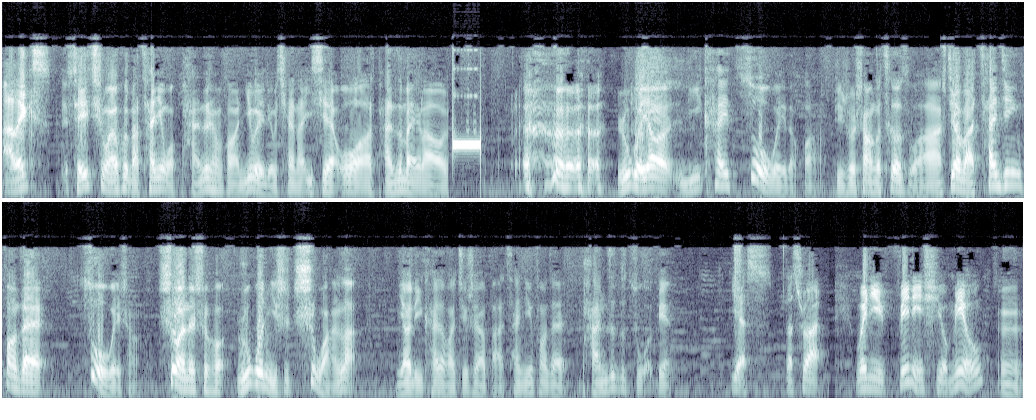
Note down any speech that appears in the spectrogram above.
Alex. 谁吃完会把餐巾往盘子上放？你以为刘谦呢？一掀，哇，盘子没了。如果要离开座位的话，比如说上个厕所啊，就要把餐巾放在座位上。吃完的时候，如果你是吃完了，你要离开的话，就是要把餐巾放在盘子的左边。 yes, that's right. When you finish your meal, 嗯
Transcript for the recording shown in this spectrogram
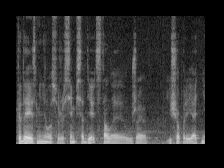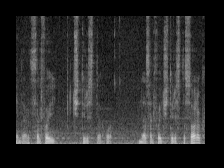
КД изменилось уже 7.59, стало уже еще приятнее, да, с альфой 400, о, да, с альфой 440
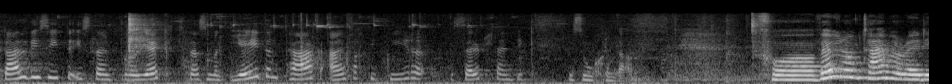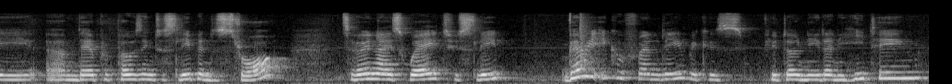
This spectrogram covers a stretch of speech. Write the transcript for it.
Stallvisite ist ein Projekt, dass man jeden Tag einfach die Tiere selbstständig besuchen darf. For a very long time already, um, they're proposing to sleep in the straw. It's a very nice way to sleep, very eco-friendly because you don't need any heating,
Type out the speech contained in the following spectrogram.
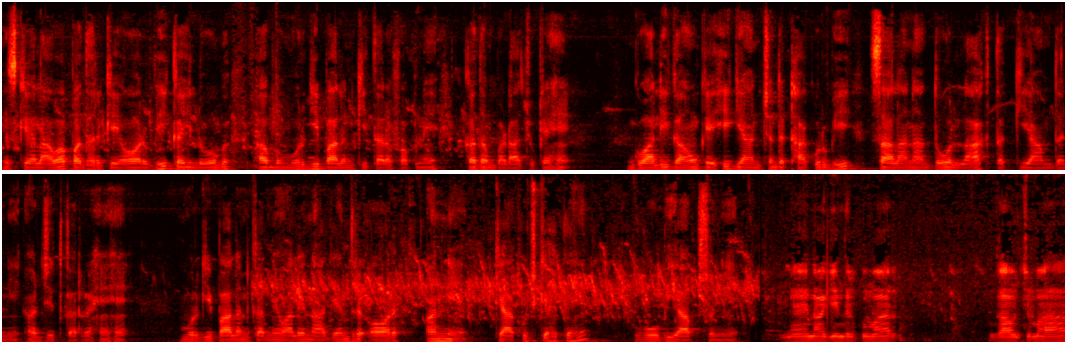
इसके अलावा पधर के और भी कई लोग अब मुर्गी पालन की तरफ़ अपने कदम बढ़ा चुके हैं। ग्वाली गाँव के ही ज्ञानचंद ठाकुर भी सालाना दो लाख तक की आमदनी अर्जित कर रहे हैं। मुर्गी पालन करने वाले नागेंद्र और अन्य क्या कुछ कहते हैं, वो भी आप सुनिए। मैं नागेंद्र कुमार, गाँव चमाहा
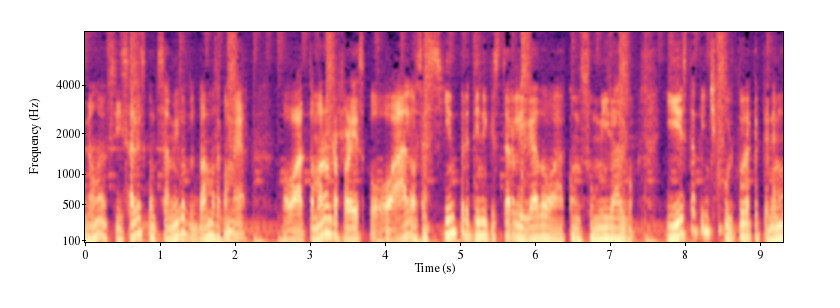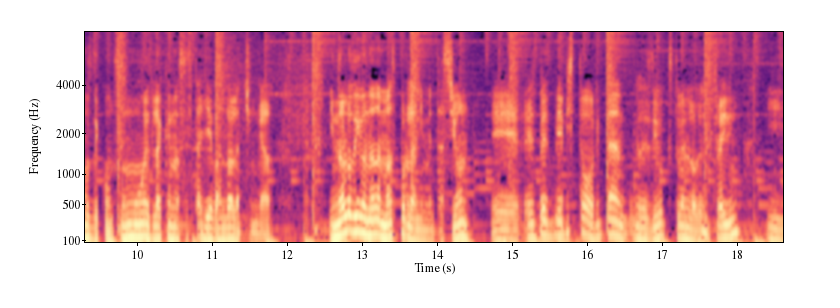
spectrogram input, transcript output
¿no? Si sales con tus amigos, pues vamos a comer. O a tomar un refresco o algo. O sea, siempre tiene que estar ligado a consumir algo. Y esta pinche cultura que tenemos de consumo es la que nos está llevando a la chingada. Y no lo digo nada más por la alimentación. Eh, he, visto ahorita, les digo que estuve en lo del trading y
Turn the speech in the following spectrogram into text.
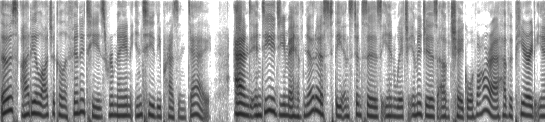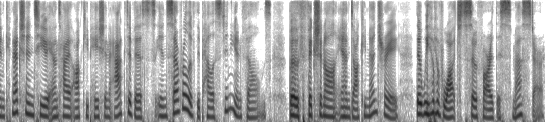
Those ideological affinities remain into the present day, and indeed, you may have noticed the instances in which images of Che Guevara have appeared in connection to anti occupation activists in several of the Palestinian films, both fictional and documentary, that we have watched so far this semester.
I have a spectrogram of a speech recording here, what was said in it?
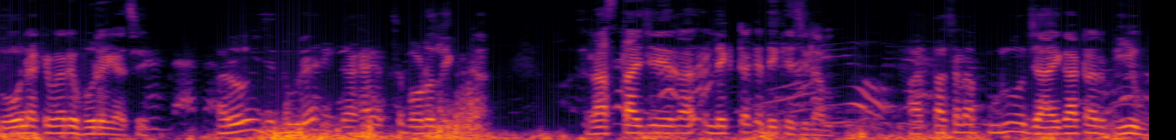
মন একেবারে ভরে গেছে। আর ওই যে দূরে দেখা যাচ্ছে বড় লেকটা। রাস্তায় যে লেকটাকে দেখেছিলাম। আর তাছাড়া পুরো জায়গাটার ভিউ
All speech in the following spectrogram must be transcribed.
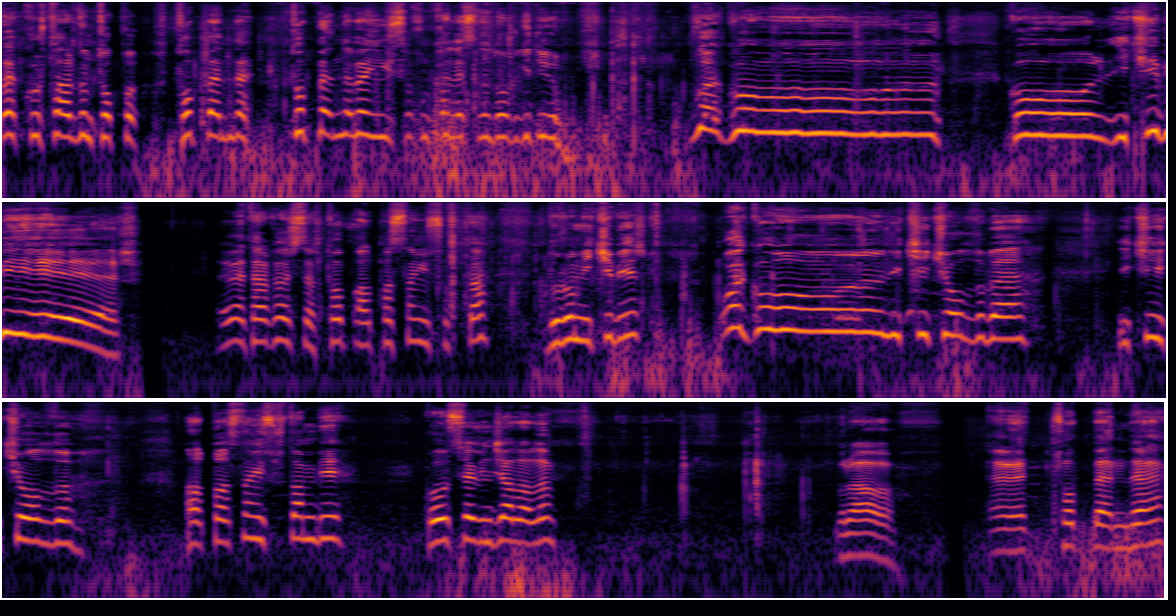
Ve kurtardım topu. Top bende. Top bende. Ben Yusuf'un kalesine doğru gidiyorum. Ve gol. Gol 2-1. Evet arkadaşlar top Alparslan Yusuf'ta. Durum 2-1. Ve gol 2-2 oldu be. 2-2 oldu. Alparslan Yusuf'tan bir gol sevinci alalım. Bravo. Evet top bende.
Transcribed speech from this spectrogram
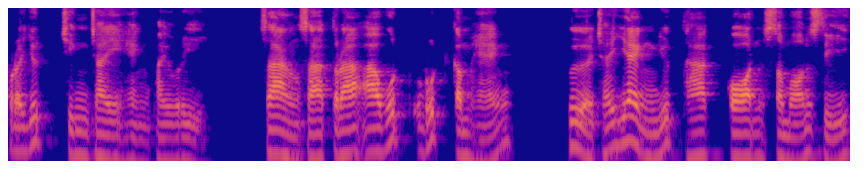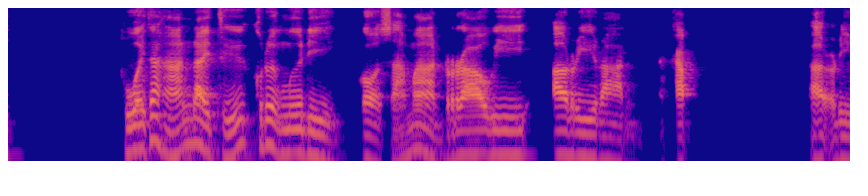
ประยุทธ์ชิงชัยแห่งไพรี สร้างศาสตราอาวุธรุดกำแหง เพื่อใช้แย่งยุทธากรสมรสี ถวยทหารได้ถือเครื่องมือดี ก็สามารถราวีอารีรานนะครับอารี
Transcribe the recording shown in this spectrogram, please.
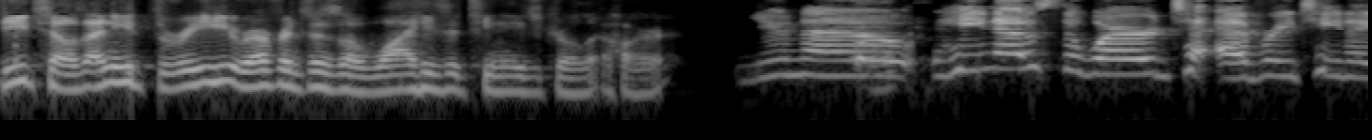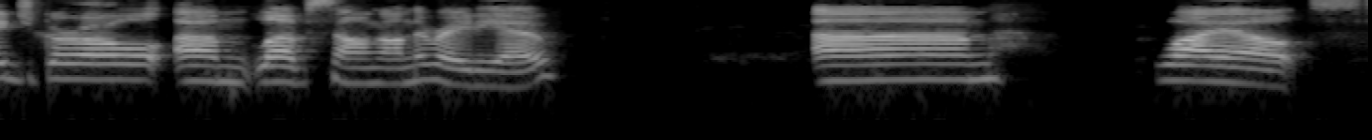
Details. I need three references on why he's a teenage girl at heart. You know, he knows the word to every teenage girl um, love song on the radio. Um, why else?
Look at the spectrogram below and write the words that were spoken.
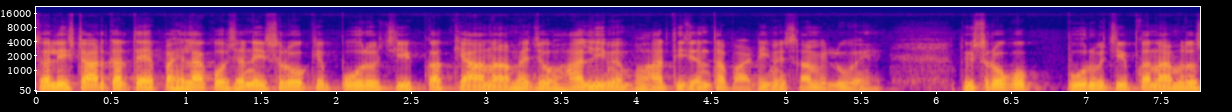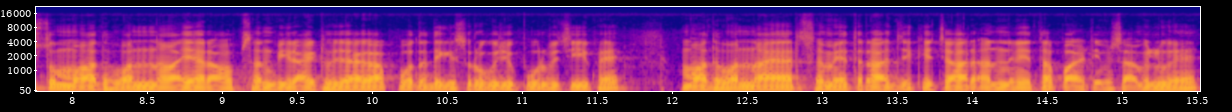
चलिए स्टार्ट करते हैं। पहला क्वेश्चन है, इसरो के पूर्व चीफ का क्या नाम है, जो हाल ही में भारतीय जनता पार्टी में शामिल हुए हैं? तो इसरो को पूर्व चीफ का नाम है दोस्तों माधवन नायर। ऑप्शन भी राइट हो जाएगा। आपको बता दें कि इसरो के जो पूर्व चीफ है, माधवन नायर समेत राज्य के चार अन्य नेता पार्टी में शामिल हुए हैं।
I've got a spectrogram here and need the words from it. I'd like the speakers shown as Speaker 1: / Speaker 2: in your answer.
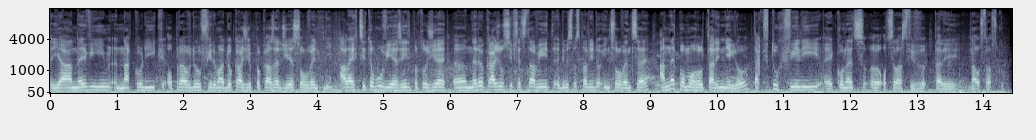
Speaker 1: Já nevím, nakolik opravdu firma dokáže prokázat, že je solventní, ale chci tomu věřit, protože eh, nedokážu si představit, kdyby jsme spadli do insolvence a nepomohl tady někdo, tak v tu chvíli je konec eh, ocelářství tady na Ostravsku.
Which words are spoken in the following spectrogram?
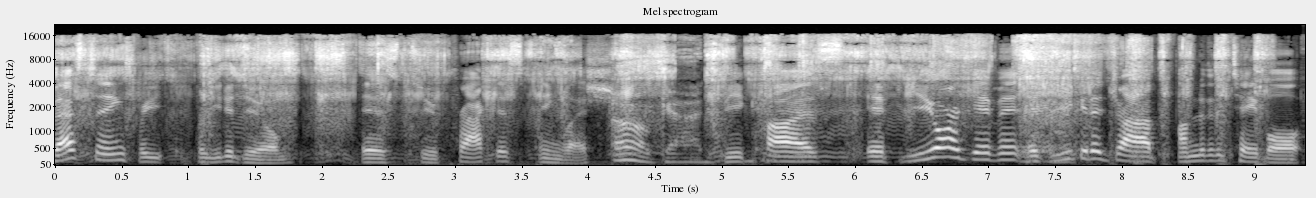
best thing for you, for you to do is to practice English. Oh God. Because if you are given, if you get a job under the table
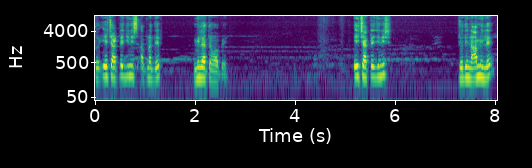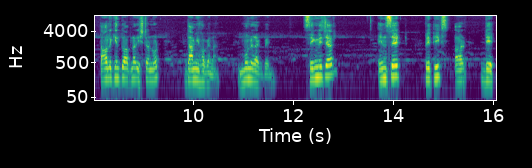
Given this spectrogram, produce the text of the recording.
তো এই চারটে জিনিস আপনাদের মিলাতে হবে। এই চারটে জিনিস যদি না মিলে, তাহলে কিন্তু আপনার স্টার নোট দামি হবে না। মনে রাখবেন। সিগনেচার ইনসেট প্রিফিক্স আর ডেট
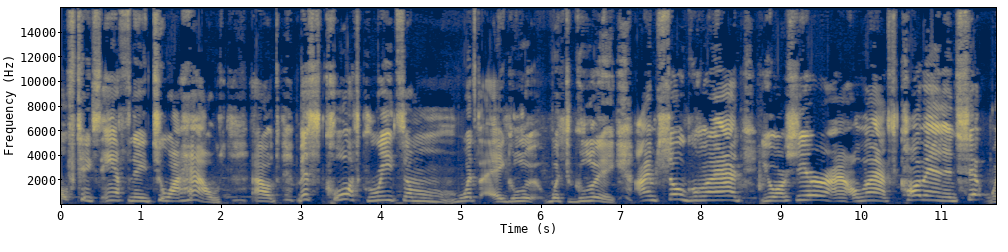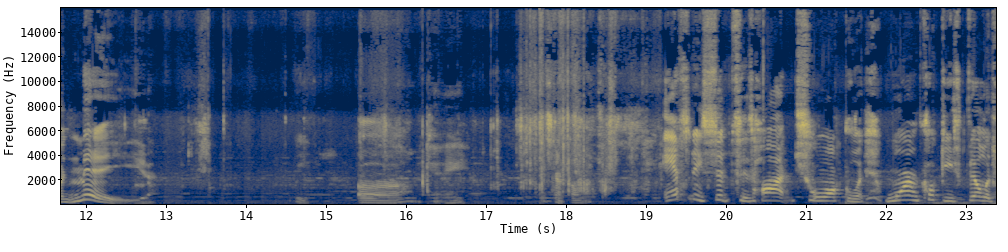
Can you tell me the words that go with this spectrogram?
elf takes Anthony to a house. Out, Miss Claus greets him with a gl- with glee. I'm so glad you're here at last. Come in and sit with me. Wait, uh, okay. It's not. Anthony sips his hot chocolate. Warm cookies fill his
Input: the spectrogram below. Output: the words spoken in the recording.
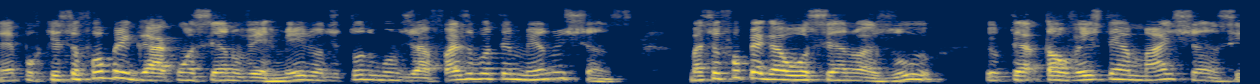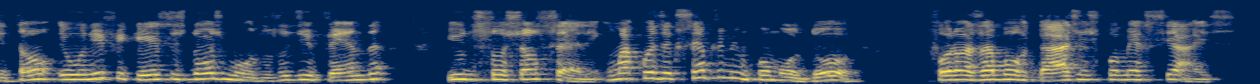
né? Porque se eu for brigar com o Oceano Vermelho, onde todo mundo já faz, eu vou ter menos chance. Mas se eu for pegar o Oceano Azul, eu te, talvez tenha mais chance. Então, eu unifiquei esses dois mundos, o de venda e o de social selling. Uma coisa que sempre me incomodou foram as abordagens comerciais.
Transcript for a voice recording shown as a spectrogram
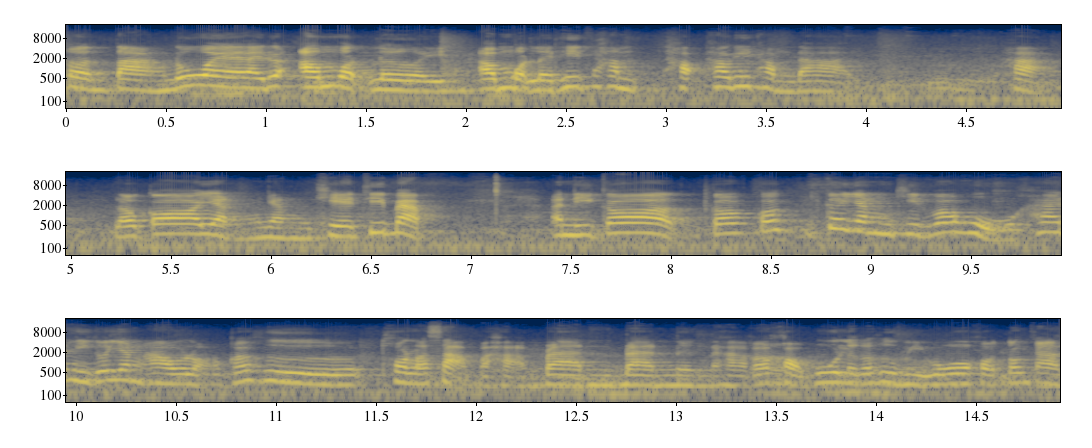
ส่วนต่างด้วยอะไรด้วยเอาหมดเลย เอาหมดเลยที่ทำเท่าเท่าที่ทำได้ค่ะ แล้วก็อย่างอย่างเคสที่แบบ อันนี้ก็ก็ก็ก็ยังคิดว่าโหแค่นี้ก็ยังเอาหรอกก็คือโทรศัพท์อะค่ะแบรนด์แบรนด์หนึ่งนะคะ ก็ขอพูดเลยก็คือ vivo เขาต้องการ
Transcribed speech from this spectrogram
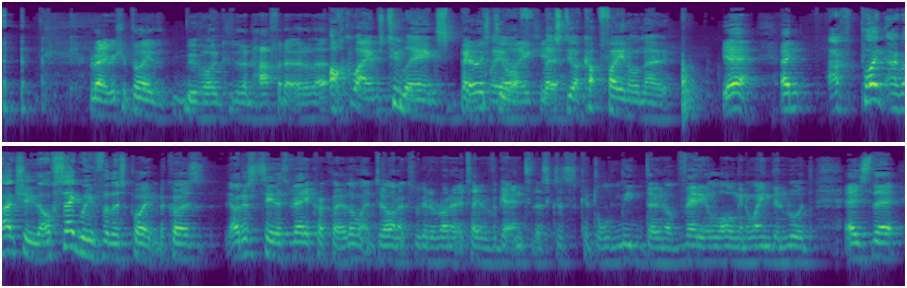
Right, we should probably move on because we've done half an hour of that. oh, on, it was two legs, big It was two playoff. legs, yeah. Let's do a cup final now. Yeah, and a point. I actually, I'll segue for this point because I'll just say this very quickly. I don't want to dwell on it because we're going to run out of time if we get into this because it could lead down a very long and winding road. Is that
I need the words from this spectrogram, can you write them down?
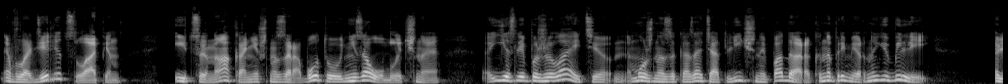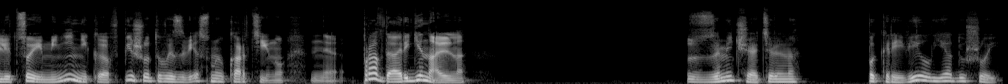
Владелец Лапин. И цена, конечно, за работу не заоблачная. Если пожелаете, можно заказать отличный подарок, например, на юбилей — Лицо именинника впишут в известную картину. Правда, оригинально. Замечательно. Покривил я душой.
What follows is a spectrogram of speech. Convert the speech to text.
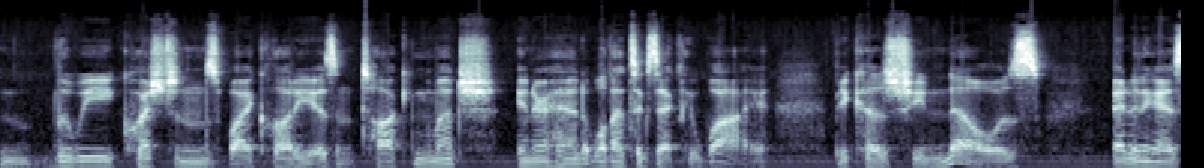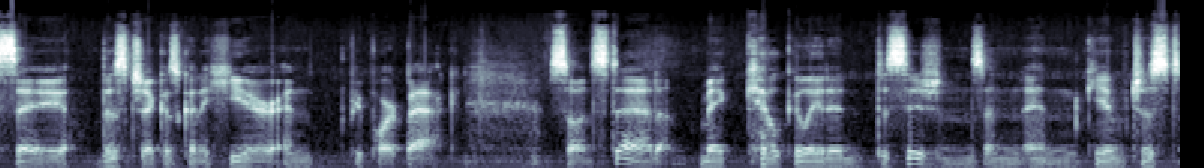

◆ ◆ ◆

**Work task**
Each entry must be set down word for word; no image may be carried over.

**Output of the task**
Note down any speech that appears in the spectrogram above.
Alex. 谁吃完会把餐巾往盘子上放？你以为刘谦呢？一掀，哇，盘子没了。如果要离开座位的话，比如说上个厕所啊，就要把餐巾放在座位上。吃完的时候，如果你是吃完了，你要离开的话，就是要把餐巾放在盘子的左边。 yes, that's right. When you finish your meal, 嗯
Transcript for the recording shown in this spectrogram
КД изменилось уже 7.59, стало уже еще приятнее, да, с альфой 400, о, да, с альфой 440
This spectrogram covers a stretch of speech. Write the transcript for it.
Stallvisite ist ein Projekt, dass man jeden Tag einfach die Tiere selbstständig besuchen darf. For a very long time already, um, they're proposing to sleep in the straw. It's a very nice way to sleep, very eco-friendly because you don't need any heating,
Type out the speech contained in the following spectrogram.
इसके अलावा पधर के और भी कई लोग अब मुर्गी पालन की तरफ़ अपने कदम बढ़ा चुके हैं। ग्वाली गाँव के ही ज्ञानचंद ठाकुर भी सालाना दो लाख तक की आमदनी अर्जित कर रहे हैं। मुर्गी पालन करने वाले नागेंद्र और अन्य क्या कुछ कहते हैं, वो भी आप सुनिए। मैं नागेंद्र कुमार, गाँव चमाहा
spectrogram input, transcript output
¿no? Si sales con tus amigos, pues vamos a comer. O a tomar un refresco o algo. O sea, siempre tiene que estar ligado a consumir algo. Y esta pinche cultura que tenemos de consumo es la que nos está llevando a la chingada. Y no lo digo nada más por la alimentación. Eh, he, visto ahorita, les digo que estuve en lo del trading y
Turn the speech in the following spectrogram into text.
Those ideological affinities remain into the present day, and indeed, you may have noticed the instances in which images of Che Guevara have appeared in connection to anti occupation activists in several of the Palestinian films, both fictional and documentary, that we have watched so far this semester.
I have a spectrogram of a speech recording here, what was said in it?
মন একেবারে ভরে গেছে। আর ওই যে দূরে দেখা যাচ্ছে বড় লেকটা। রাস্তায় যে লেকটাকে দেখেছিলাম। আর তাছাড়া পুরো জায়গাটার ভিউ
All speech in the following spectrogram must be transcribed.
Ve kurtardım topu. Top bende. Top bende. Ben Yusuf'un kalesine doğru gidiyorum. Ve gol. Gol 2-1. Evet arkadaşlar top Alparslan Yusuf'ta. Durum 2-1. Ve gol 2-2 oldu be. 2-2 oldu. Alparslan Yusuf'tan bir gol sevinci alalım. Bravo. Evet top bende.
Transcribed speech from this spectrogram
ประยุทธ์ชิงชัยแห่งไพรี สร้างศาสตราอาวุธรุดกำแหง เพื่อใช้แย่งยุทธากรสมรสี ถวยทหารได้ถือเครื่องมือดี ก็สามารถราวีอารีรานนะครับอารี
Transcribe the recording shown in this spectrogram, please.
Details. I need three references on why he's a teenage girl at heart. You know, he knows the word to every teenage girl um, love song on the radio. Um, why else?
Look at the spectrogram below and write the words that were spoken.
चलिए स्टार्ट करते हैं। पहला क्वेश्चन है, इसरो के पूर्व चीफ का क्या नाम है, जो हाल ही में भारतीय जनता पार्टी में शामिल हुए हैं? तो इसरो को पूर्व चीफ का नाम है दोस्तों माधवन नायर। ऑप्शन भी राइट हो जाएगा। आपको बता दें कि इसरो के जो पूर्व चीफ है, माधवन नायर समेत राज्य के चार अन्य नेता पार्टी में शामिल हुए हैं।
I've got a spectrogram here and need the words from it. I'd like the speakers shown as Speaker 1: / Speaker 2: in your answer.
Speaker 1: Já nevím, nakolik opravdu firma dokáže prokázat, že je solventní, ale chci tomu věřit, protože eh, nedokážu si představit, kdyby jsme spadli do insolvence a nepomohl tady někdo, tak v tu chvíli je konec eh, ocelářství tady na Ostravsku.
Which words are spoken in the following spectrogram?
best thing for you, for you to do is to practice English. Oh God. Because if you are given, if you get a job under the table
Given this spectrogram, produce the text of the recording.
তো এই চারটে জিনিস আপনাদের মিলাতে হবে। এই চারটে জিনিস যদি না মিলে, তাহলে কিন্তু আপনার স্টার নোট দামি হবে না। মনে রাখবেন। সিগনেচার ইনসেট প্রিফিক্স আর ডেট
Can you tell me the words that go with this spectrogram?
elf takes Anthony to a house. Out, Miss Claus greets him with a gl- with glee. I'm so glad you're here at last. Come in and sit with me. Wait, uh, okay. It's not. Anthony sips his hot chocolate. Warm cookies fill his
Input: the spectrogram below. Output: the words spoken in the recording.
né? Porque se eu for brigar com o Oceano Vermelho, onde todo mundo já faz, eu vou ter menos chance. Mas se eu for pegar o Oceano Azul, eu te, talvez tenha mais chance. Então, eu unifiquei esses dois mundos, o de venda e o de social selling. Uma coisa que sempre me incomodou foram as abordagens comerciais.
Transcript for a voice recording shown as a spectrogram
ส่วนต่างด้วยอะไรด้วยเอาหมดเลย เอาหมดเลยที่ทำเท่าเท่าที่ทำได้ค่ะ แล้วก็อย่างอย่างเคสที่แบบ อันนี้ก็ก็ก็ก็ยังคิดว่าโหแค่นี้ก็ยังเอาหรอกก็คือโทรศัพท์อะค่ะแบรนด์แบรนด์หนึ่งนะคะ ก็ขอพูดเลยก็คือ vivo เขาต้องการ
Transcribed speech from this spectrogram
Right, we should probably move on because we've done half an hour of that. oh, on, it was two legs, big It was two playoff. legs, yeah. Let's do a cup final now. Yeah, and a point. I actually, I'll segue for this point because I'll just say this very quickly. I don't want to dwell on it because we're going to run out of time if we get into this because it could lead down a very long and winding road. Is that
I need the words from this spectrogram, can you write them down?
Владелец Лапин. И цена, конечно, за работу не заоблачная. Если пожелаете, можно заказать отличный подарок, например, на юбилей — Лицо именинника впишут в известную картину. Правда, оригинально. Замечательно. Покривил я душой.
What follows is a spectrogram of speech. Convert the speech to text.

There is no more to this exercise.